To the Editor:
Sometimes, I feel a surge of pride in Cornell students as a collective mass. While this generalized feeling goes against my cognitive grain, it happens often enough for me to conclude that overall, we have a good selection process. One such surge happened last Wednesday when the elderly poet Gary Snyder, a cultural hero for many of us from the ’50s, ’60s and ’70s, came to campus to speak. The lecture room in Kennedy Hall was packed. Many of my students arrived over an hour early to get seats. As the room filled to capacity and people started sitting on the floor, individual seats here and there were offered to a handful of people. I watched as students who had been there earlier offered seats to grey haired folks arriving just in time. I heard one student say, “No way am I keeping my chair when I can easily just sit on the floor and an elderly person can’t.” This particular student had been there for well over an hour. This played out in what I saw to be about a dozen or more cases all over the auditorium: students standing and offering their seats to older people. (In another case, I later learned an older person insisted on a seat a student had saved for her friend, and then slept through the entire lecture.)
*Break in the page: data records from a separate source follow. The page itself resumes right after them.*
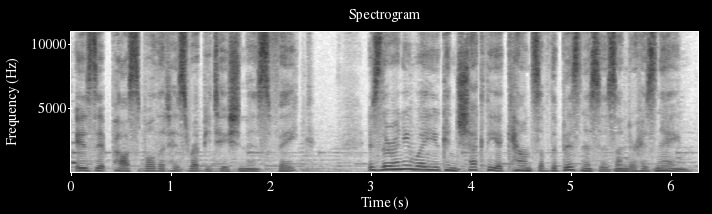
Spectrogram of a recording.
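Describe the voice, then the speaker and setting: Cool spy woman, low voice, calm and measured, soft music behind. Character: cool, composed female intelligence agent. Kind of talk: video game voice acting. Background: game music.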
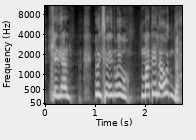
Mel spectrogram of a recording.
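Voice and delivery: high, hammed-up tearful whine; mock crying. A narrator's reading. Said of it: "Brita llorando desde".

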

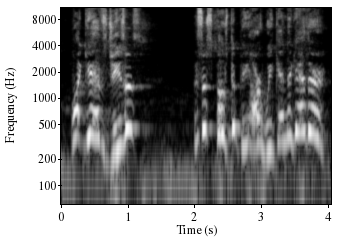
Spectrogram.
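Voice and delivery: high-pitched indignant disciple complaint; hammed-up, put-out protest; exasperated whining. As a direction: whine it high, feeling cheated. Acted annoyed disciples confronting Jesus.

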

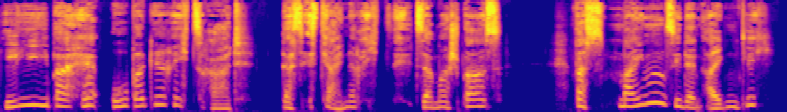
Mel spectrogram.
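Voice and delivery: high, serious mother's voice; earnest reproof. A narrator's reading. Mother questions the godfather's odd joke, high and earnest. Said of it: "Die Mutter blickte sehr ernsthaft und sprach".

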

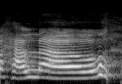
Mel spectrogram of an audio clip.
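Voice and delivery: high laughing hello. Real, not acted. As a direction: laugh through the greeting. Laughing greeting.

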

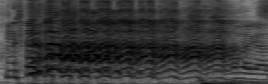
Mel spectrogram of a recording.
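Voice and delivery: loud burst of laughter; cracking up mid-sentence; laughing. Real, not acted.

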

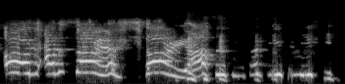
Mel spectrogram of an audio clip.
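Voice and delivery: high-pitched mock apology; hammed-up flustered backing down, breaking into a laugh; tough guy caving. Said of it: "pretend to be this big tough guy. And it's like".

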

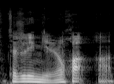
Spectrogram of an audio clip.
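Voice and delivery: normal talking voice

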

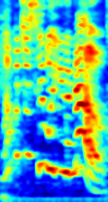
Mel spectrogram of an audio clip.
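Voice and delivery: high, quick, sing-out coaxing; light high-pitched retold prompt; mom's quizzing voice. Mom quizzing her child.

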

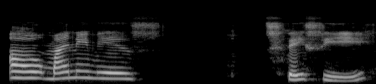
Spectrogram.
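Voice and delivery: imitating a friend's high, drawn-out fake voice; weird prank-call voice. Friend prank calling as a made-up Stacy, weird put-on voice. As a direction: put on a silly high voice, stretching the words. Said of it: "She put on, like, this weird voice".

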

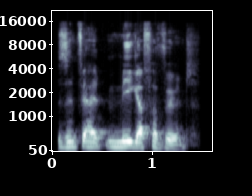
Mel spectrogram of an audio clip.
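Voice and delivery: usual speaking voice

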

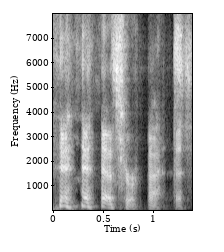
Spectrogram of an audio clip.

The woman in charge of getting people seated and enforcing the code then said, flatly, “Anyone who is sitting on the floor and who does not have a seat must now leave.” What disturbed me was that not a single person who had been offered a chair out of kindness by a young person stood up and offered their seat back to the student sitting on the floor, who now, because of their act of kindness, had to leave. A grey haired couple in front of me who had arrived at 5:25 and were given seats by students, now simply sat stone still while those same students were literally right next to them, sadly packing their things to go. I offered my seat to the retreating students leaving, was repeatedly refused, and finally another young woman came and sat on the edge of my chair.
In the end, the lecture wasn’t that great. I was thrilled to hear one of my favorite poems, “Hay for the Horses” read by the man who wrote it. But as I sat there, a bit bored by Snyder’s ramblings, waiting for him to read his poetry, I reflected long and hard about the little generational drama that had played out in front of me. We have a lot to learn from our students about civility, generosity and kindness. Maybe they can teach us a thing about Zen and poetry too.
Prof. Jane-Marie Law, Asian Studies